Legal permanent residency can be abandoned if the foreign applicant is outside the US for long periods of time and/or does not treat the US as his or her primary home. If the legal permanent resident (LPR) leaves the country for more than six months there is a presumption that such status has been abandoned and the LPR must prove otherwise to US government authorities, including showing that the LPR has maintained the US as his or her primary home. Once the LPR has been outside the U.S. for more than one year, then the LPR will not be able to reenter with his or her alien registration card and the government will deem such status abandoned.
However, there are exceptions to this rule. First, if the LPR applies for a reentry permit before he or she leaves the U.S., then the LPR may reenter the U.S. with this document for up to two years from the date of his or her departure from the U.S. Second, if the LPR seeks readmission into the U.S. more than one year after his or her departure and did not apply for the reentry permit, then the LPR may be able to obtain a special immigrant visa at a U.S. consulate abroad. If the LPR will not return to the U.S. within two years, then the LPR will also need to obtain a special immigrant visa at a U.S. consulate abroad. When making an application for a special immigrant visa, the LPR must establish that he or she has not abandoned legal permanent residence and has still treated the US as his or her primary home while outside the U.S. Evidence of maintaining legal permanent residence in the U.S. includes filing resident tax returns; maintaining a valid driver’s license; holding credit cards and bank account/s and owning property.
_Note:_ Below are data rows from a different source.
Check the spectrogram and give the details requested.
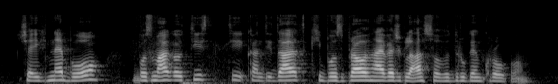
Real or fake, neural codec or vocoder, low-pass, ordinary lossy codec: fake; vocoder, 22.05 kHz, 80 mel bands, WaveNeXt; none; none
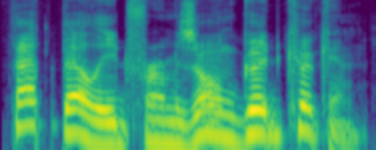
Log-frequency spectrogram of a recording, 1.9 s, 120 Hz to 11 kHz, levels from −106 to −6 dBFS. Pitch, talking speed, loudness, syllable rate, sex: 170 Hz, 225 wpm, -18 LUFS, 5.1 syllables/s, male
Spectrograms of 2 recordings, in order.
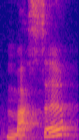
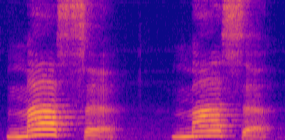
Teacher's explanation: Masse, which is pronounced with a short vowel and it means mass, versus Maße, Maße, which has a long A sound and this means measured.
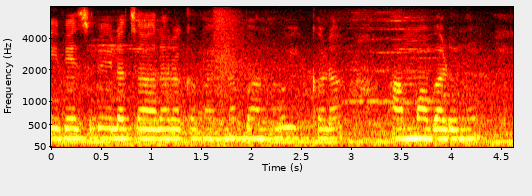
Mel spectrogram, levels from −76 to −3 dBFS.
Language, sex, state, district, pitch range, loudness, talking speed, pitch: Telugu, female, Andhra Pradesh, Sri Satya Sai, 200-210 Hz, -14 LUFS, 80 wpm, 205 Hz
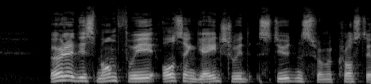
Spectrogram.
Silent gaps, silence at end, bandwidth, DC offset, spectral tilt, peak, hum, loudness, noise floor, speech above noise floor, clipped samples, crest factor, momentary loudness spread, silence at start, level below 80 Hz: none; 0 s; 16.5 kHz; under 0.1%; -3 dB/octave; -8 dBFS; none; -25 LUFS; -61 dBFS; 35 dB; under 0.1%; 18 dB; 7 LU; 0.5 s; -66 dBFS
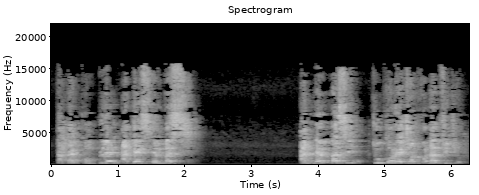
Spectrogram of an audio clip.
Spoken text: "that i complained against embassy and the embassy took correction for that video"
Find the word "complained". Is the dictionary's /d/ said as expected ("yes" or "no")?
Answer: no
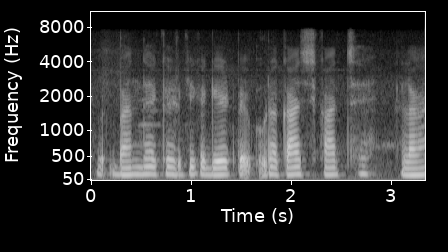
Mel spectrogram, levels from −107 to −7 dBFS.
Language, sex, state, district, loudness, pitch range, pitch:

The reentry permit does not guarantee the LPR’s readmission into the US. It merely certifies that the U.S. government has accepted the LPR’s trip as temporary, i.e., that the LPR maintained legal permanent residency despite a lengthy absence. As a result, if the LPR has a reentry permit, then the LPR cannot be denied readmission into the U.S. solely on the duration of his or her absence. However, the LPR may still be deemed inadmissible under some other ground of exclusion (e.g. commission of certain crimes). If the LPR fails to pay US residence income taxes (on his or her worldwide income, not just U.S. source income) during his or her period of absence, this demonstrates an intent contrary to the required intent of a legal permanent resident and the LPR may be considered to have abandoned legal permanent residency despite the reentry permit.
Also, if the LPR commits activity that deems him or her inadmissible to the US, then the LPR may be stopped at the border when trying to reenter the US. Grounds of inadmissibility include the commission of certain crimes. However, the LPR may be eligible for a waiver of the ground of inadmissibility. Also, after acquiring legal permanent residency, the LPR is still subject to removal (deportation) for certain activity, such as drug-related offenses, aggravated felonies, crimes of violence, etc. The LPR may be eligible for relief from removal should he or she be placed in removal proceedings. However, once the LPR becomes a U.S. citizen, then he or she will not be inadmissible at the border or removable for certain activity.
The LPR may apply for naturalization three months prior to five years after the approval date of your legal permanent residency. If the LPR obtained legal permanent residency based on marriage and continues to live with the spouse sponsor, then the LPR may apply three months prior to the three year anniversary. Applying for a reentry permit does not negate the effect of a lengthy absence on the LPR’s ability to meet the naturalization requirements. Two of the naturalization requirements are the maintenance of legal permanent residency during the requisite three or five-year period (maintaining the US as his or her primary home) and physical presence for at least half of the three or five-year period (with certain exceptions). An absence of fewer than six months does not break an LPR’s continuity of residence; an absence of six months or more but less than one year breaks the continuity of residence unless the LPR can provide a reasonable explanation for his or her absence (an overseas assignment is most uniformly accepted); and an absence of one year or more automatically breaks the continuity of legal permanent residence (with certain exceptions for employment abroad).
Finally, the foreign national should keep track of all trips made outside the US until becoming a US citizen. The naturalization application requires that the applicant note each and every trip made since becoming a legal permanent resident with the date the applicant left and the date the applicant returned and all of the countries visited.